What is required.
Go through the entries, filter for the word "speaker", and copy every line that has it.

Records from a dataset
———
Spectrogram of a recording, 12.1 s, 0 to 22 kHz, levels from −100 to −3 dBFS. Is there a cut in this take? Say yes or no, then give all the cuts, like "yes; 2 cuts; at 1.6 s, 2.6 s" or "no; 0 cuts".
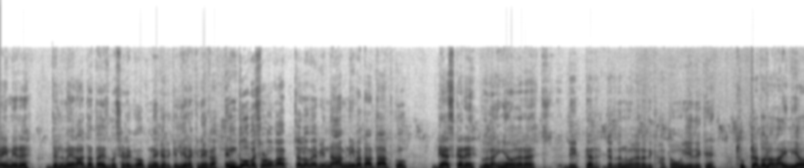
yes; 3 cuts; at 3.3 s, 7.2 s, 10.9 s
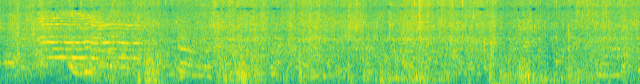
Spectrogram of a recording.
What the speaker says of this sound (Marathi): फायनली आमची ताई उतरली पाण्यात आणि माझ्या आणि पोहते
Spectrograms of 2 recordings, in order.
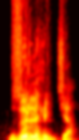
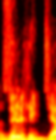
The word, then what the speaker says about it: ذوالحجہ: ذوالقعدہ کو رکھا ہے، ذوالحجہ کو رکھا ہے، ذوالحجہ دونوں تلفظ ٹھیک ہے۔ تو ارشاد فرمایا کہ ذوالقعدہ، ذوالحجہ و محرم، اور 4تھا مہینہ اللہ نے محرم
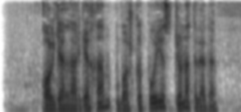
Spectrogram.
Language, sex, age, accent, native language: Uzbek, male, 19-29, Toshkent shahri, Uzbek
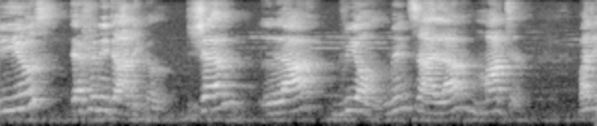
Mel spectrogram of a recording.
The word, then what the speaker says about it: viande: The next one is j'aime la viande. Viande. V-I-A-N-D-E.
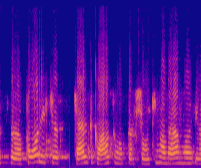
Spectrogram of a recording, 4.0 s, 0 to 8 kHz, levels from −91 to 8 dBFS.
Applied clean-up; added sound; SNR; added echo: none; none; none; none.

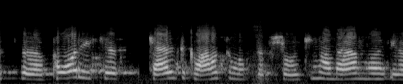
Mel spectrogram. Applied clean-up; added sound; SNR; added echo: neural separator model SepFormer DNS4.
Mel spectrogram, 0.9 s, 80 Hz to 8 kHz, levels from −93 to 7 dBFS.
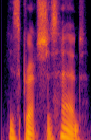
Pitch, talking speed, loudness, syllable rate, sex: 100 Hz, 260 wpm, -17 LUFS, 6.4 syllables/s, male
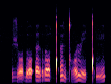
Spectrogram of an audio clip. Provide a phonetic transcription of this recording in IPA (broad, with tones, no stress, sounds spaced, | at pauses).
ʒ ɔ̰˧ ɗ ɔ̰˥ ʔ ɐ˧ r ɔ˥˩ ǃʼ ɐ̃˥˩ ɡ͡ǀ ɔ˩˥ ɹ e˩˥ ǃʼ ẽ˩˥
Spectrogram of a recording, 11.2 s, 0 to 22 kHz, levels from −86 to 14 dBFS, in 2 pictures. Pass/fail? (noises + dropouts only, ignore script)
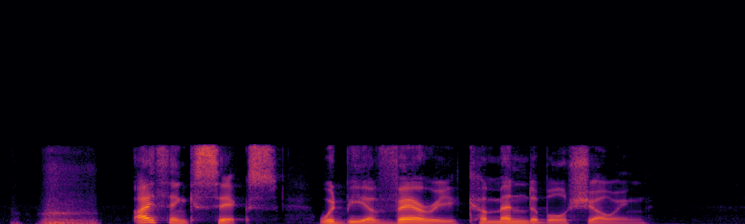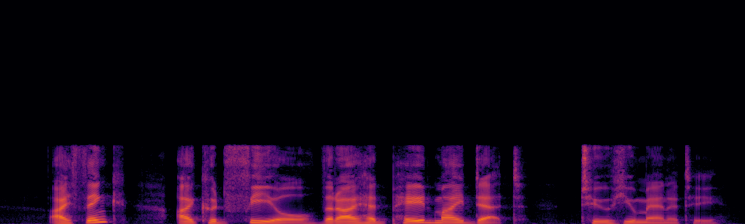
fail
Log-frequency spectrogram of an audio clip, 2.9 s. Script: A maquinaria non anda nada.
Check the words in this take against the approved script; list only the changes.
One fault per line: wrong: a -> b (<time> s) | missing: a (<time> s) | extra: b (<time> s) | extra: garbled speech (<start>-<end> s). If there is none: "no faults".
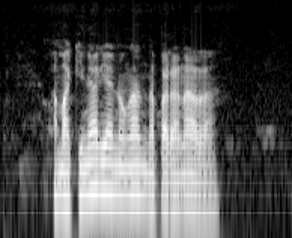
extra: para (1.6 s)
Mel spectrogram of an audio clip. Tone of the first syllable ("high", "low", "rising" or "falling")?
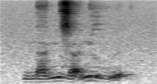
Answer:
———
Written reply.
What the speaker says of this sound (Marathi): फायनली आमची ताई उतरली पाण्यात आणि माझ्या आणि पोहते
The word, then what the speaker says about it: ذوالحجہ: ذوالقعدہ کو رکھا ہے، ذوالحجہ کو رکھا ہے، ذوالحجہ دونوں تلفظ ٹھیک ہے۔ تو ارشاد فرمایا کہ ذوالقعدہ، ذوالحجہ و محرم، اور 4تھا مہینہ اللہ نے محرم
The word, then what the speaker says about it: viande: The next one is j'aime la viande. Viande. V-I-A-N-D-E.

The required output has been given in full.